Background: Acute kidney injury (AKI) is associated with early mortality after percutaneous coronary revascularization procedures, but its prognostic relevance to long-term clinical outcomes remains controversial.
Methods and results: We conducted a retrospective study of 14782 adults who received coronary angiography in the province of Alberta, Canada, between 2004 and 2006. AKI was identified on the basis of changes in serum creatinine concentration within 7 days of the procedure according to AKI Network criteria. The associations between AKI and long-term outcomes, including mortality, end-stage renal disease, and cardiovascular and renal hospitalizations, were studied with the use of Cox regression of multiple failure times.

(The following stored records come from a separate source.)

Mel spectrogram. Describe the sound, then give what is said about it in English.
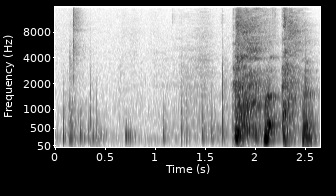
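Coughing in a marijuana-smoking setting: quieter breathy sounds come first, then a few loud, harsh, rough coughs in quick succession toward the end. “with that first cough”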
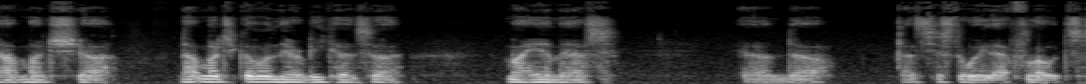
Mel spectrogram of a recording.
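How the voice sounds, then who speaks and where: The man talks very slowly, with long pauses coming often. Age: 60s. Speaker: person sharing illness experience. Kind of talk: personal testimony. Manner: halting, many fillers.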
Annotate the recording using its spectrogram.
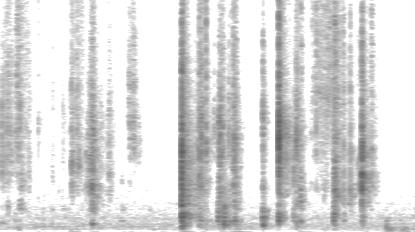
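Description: Trading cards and a foil card-pack wrapper being handled: a run of short, irregular crinkles and clicks, the loudest about two seconds in.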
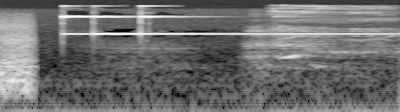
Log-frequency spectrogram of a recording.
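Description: A faint, high, steady ringing tone, held for about a second and a half, opening with three quick light ticks.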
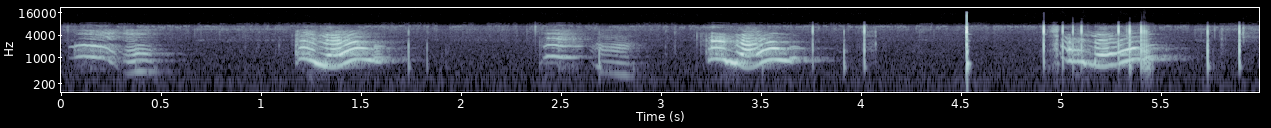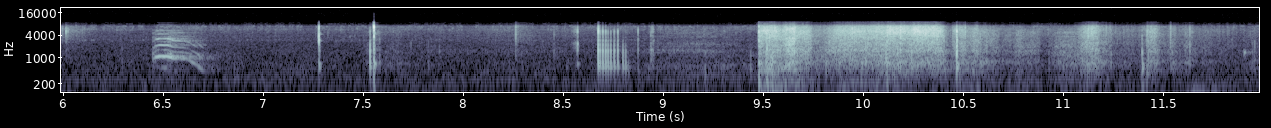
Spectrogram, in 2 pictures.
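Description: Crimson rosella giving short bursts of harsh, chattering calls with swooping nasal notes, followed by sharp clicks and a rush of rustling noise.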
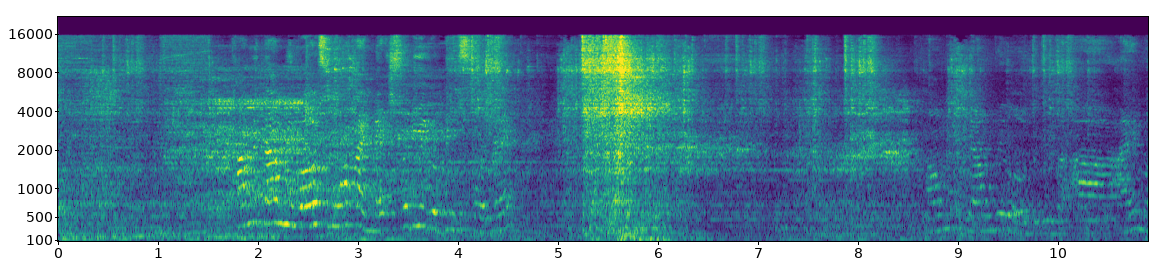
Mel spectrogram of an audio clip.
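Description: Gunfire and energy blasts from a video game play through a television speaker.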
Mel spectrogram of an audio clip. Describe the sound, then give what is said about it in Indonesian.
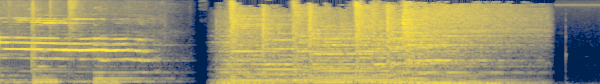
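A cat meows twice, loudly: a short mew followed by a longer, drawn-out, insistent meow, with no talking. “Dikasih ke kucing aja.”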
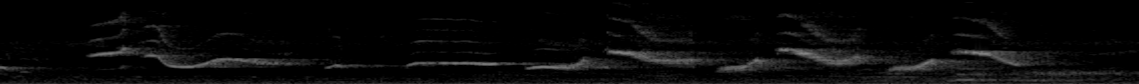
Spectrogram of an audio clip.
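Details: A Chinese hwamei (Garrulax canorus) of the wild mountain-forest type sings a rich, varied run of loud whistled phrases, sliding up and down and repeating notes in quick succession, over a faint low hum.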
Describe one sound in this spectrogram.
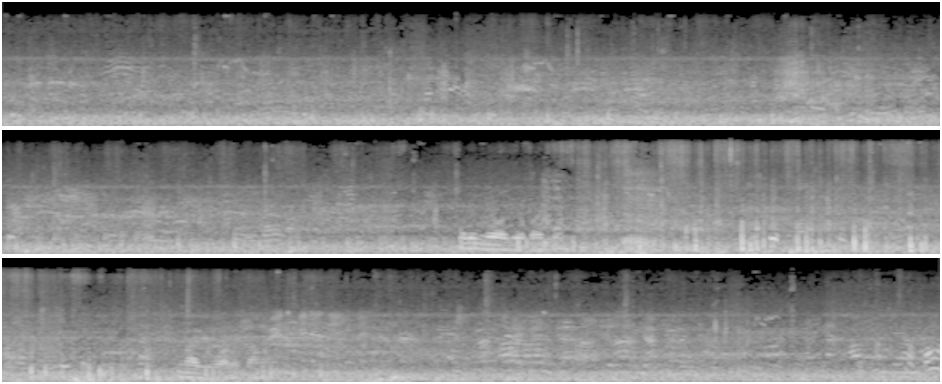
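A horse's hooves thud softly on grass at a trot.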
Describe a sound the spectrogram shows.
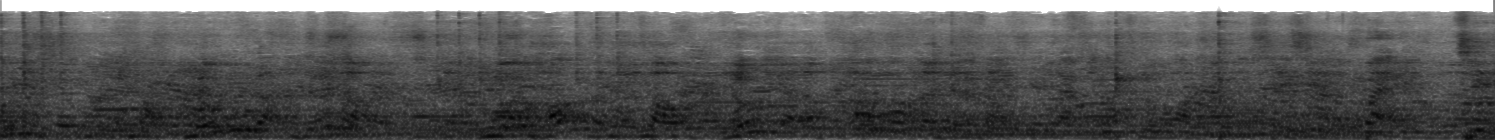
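A crowd of men and women pray aloud together with fervour.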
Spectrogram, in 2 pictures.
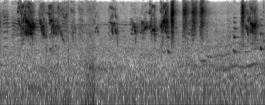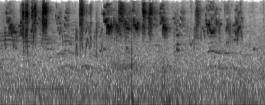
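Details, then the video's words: Several lovebirds chatter in bursts of shrill, squeaky chirps and rapid twittering, pausing briefly between runs, seemingly calling at once. Lovebird. "Lovebird Singing & Chirping Sounds"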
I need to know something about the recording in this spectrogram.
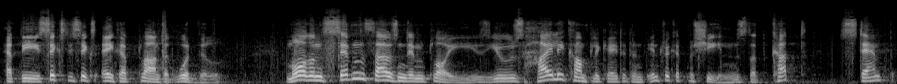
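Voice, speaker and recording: A man reading a scripted sponsor message on 1950s radio, measured, earnest and formal. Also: medium pitch, fairly bright tone. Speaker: sponsor spokesman. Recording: 1950s radio broadcast recording.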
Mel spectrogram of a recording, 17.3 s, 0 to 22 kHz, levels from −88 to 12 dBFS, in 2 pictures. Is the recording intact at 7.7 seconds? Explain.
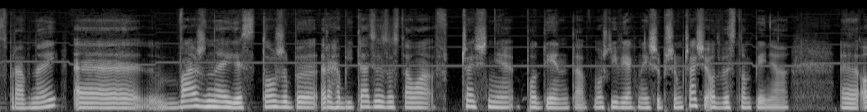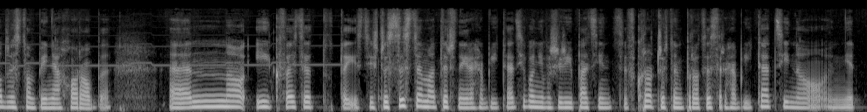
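No. At 7.7 s the audio carries a switching supply whistle, which runs from the start of the clip to 12.15 s. A switching power supply is cycling in a burst mode slow enough to fall in the audible band, so its switching energy leaks into the signal as a thin, high whistle near 2 kHz. Its pitch wanders between 1.93 and 2.31 kHz as the supply's load shifts, sitting roughly 30 dB below the wanted sound.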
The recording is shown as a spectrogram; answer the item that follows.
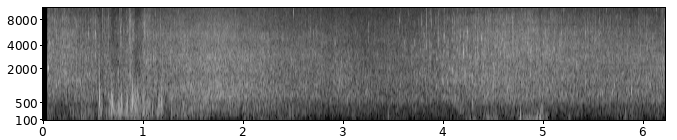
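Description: Seawater surging up through a hole in a rock shelf, gurgling and splashing over the steady wash of surf. A burst of splashy gurgles comes about a second in, and a deeper gush near the end.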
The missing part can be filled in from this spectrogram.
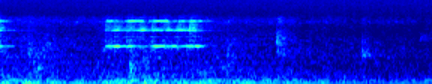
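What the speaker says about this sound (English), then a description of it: "Timer's gone off." A kitchen timer goes off faintly in the background with a brief electronic beeping tone, set while spatchcock chicken cooks, under a low room hum.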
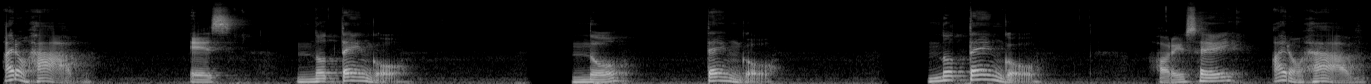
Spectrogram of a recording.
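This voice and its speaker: A man teaching a language lesson, slowly repeating short phrases and quizzing the listener, with slightly non-native English phrasing. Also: mid-range voice, very animated, echoey room. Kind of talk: slow spoken language lesson.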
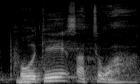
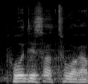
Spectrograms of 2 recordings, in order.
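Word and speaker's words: बोधिसत्त्व: 하냐, 원래 인도 말로는 보디사트와 그래갖고 그걸 한자로 보다 보니까 보리살타, 원래 발음은 보디사트와가 맞아요.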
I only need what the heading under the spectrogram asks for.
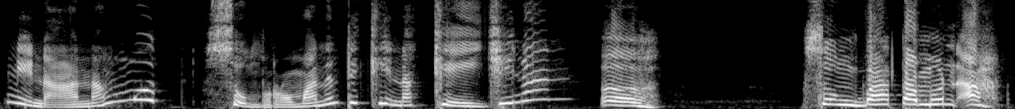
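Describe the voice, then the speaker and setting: An actress with a Filipino accent playing an excitable, nosy, fussy mother in a comedy audio drama, exclaiming in an animated, drawn-out way. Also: high-pitched, dry recording, studio quality. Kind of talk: Ilocano comedy radio drama acting.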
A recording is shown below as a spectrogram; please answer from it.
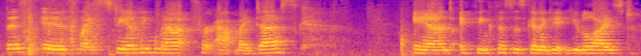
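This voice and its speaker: A woman with a stuffy head cold chats casually while she clears out her home craft room. She rambles a bit and uses lots of filler words. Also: on the low side, little pitch movement, a little slow, a bit bright. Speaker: crafting vlogger. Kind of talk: casual chat while decluttering. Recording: echoey room, faint noise.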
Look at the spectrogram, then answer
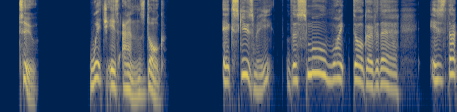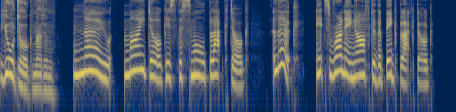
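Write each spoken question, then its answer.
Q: Which is Anne's dog?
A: The small black dog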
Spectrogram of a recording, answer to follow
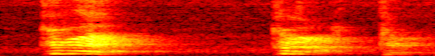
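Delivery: creature chatter. Acted. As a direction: yap out guttural nonsense syllables. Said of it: "they look to each other and they go".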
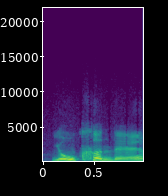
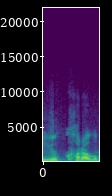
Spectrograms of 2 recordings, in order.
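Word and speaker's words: 游客: 여우커인데 뭐 유커라고 발음을 하니까 저도 유커라고 해 드릴게요.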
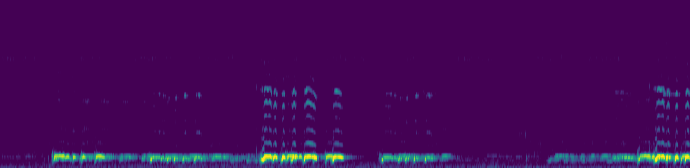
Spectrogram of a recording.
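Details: Long phrases of rolling, purring trill from a local zebra dove with a crisp 'ngristal' voice used as a lure, punctuated twice by bursts of rapid sharp coos.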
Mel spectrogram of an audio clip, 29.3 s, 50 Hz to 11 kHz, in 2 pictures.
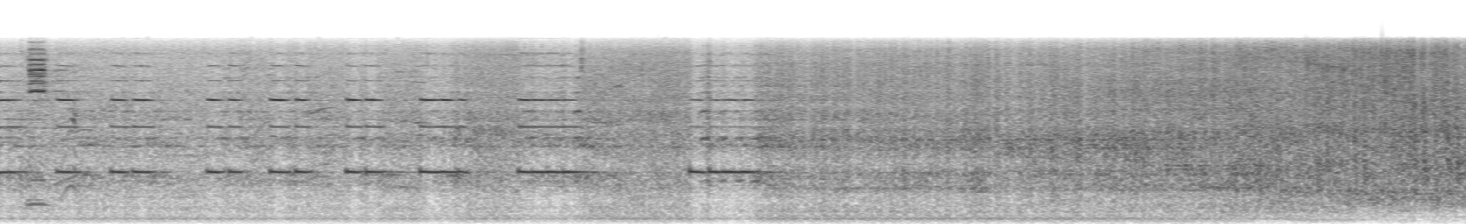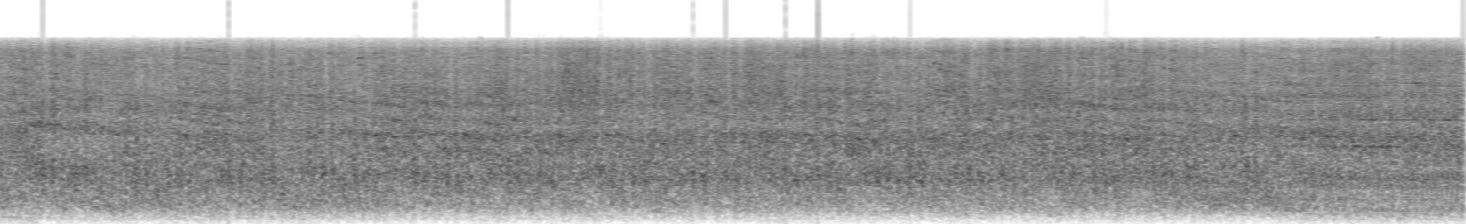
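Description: Pakistan Railways diesel locomotive 6030 sounding its horn in a string of short blasts as it approaches, with one more blast about seven seconds in. Then the locomotive, notching up, and a long train of passenger coaches rush past, the wheel and air noise building up and then holding steady.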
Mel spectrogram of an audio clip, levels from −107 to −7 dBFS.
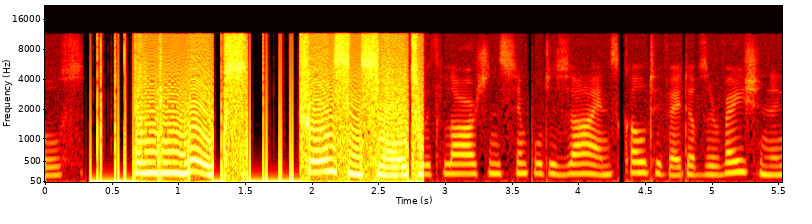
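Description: From 0.34 to 2.83 s the speech is loud, harsh distortion, quiet moments equally loud: likely signed and unsigned mixed up, flipping the top bit.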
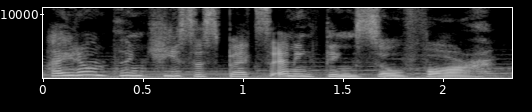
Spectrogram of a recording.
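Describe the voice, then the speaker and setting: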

The adjusted risk of death increased with increasing severity of AKI; compared with no AKI, the adjusted hazard ratio for death was 2.00 (95% confidence interval, 1.69 to 2.36) with stage 1 AKI and 3.72 (95% confidence interval, 2.92 to 4.76) with stage 2 or 3 AKI. The adjusted risk of end-stage renal disease requiring renal replacement therapy also increased according to the severity of AKI (hazard ratio, 4.15 [95% confidence interval, 2.32 to 7.42] and 11.74 [95% confidence interval, 6.38 to 21.59], respectively), as did the risks of subsequent hospitalizations for heart failure and acute renal failure.
Conclusions: These findings inform the controversy surrounding AKI after angiography, demonstrating that it is a significant risk factor for long-term mortality, end-stage renal disease, and hospitalization for cardiovascular and renal events after coronary angiography.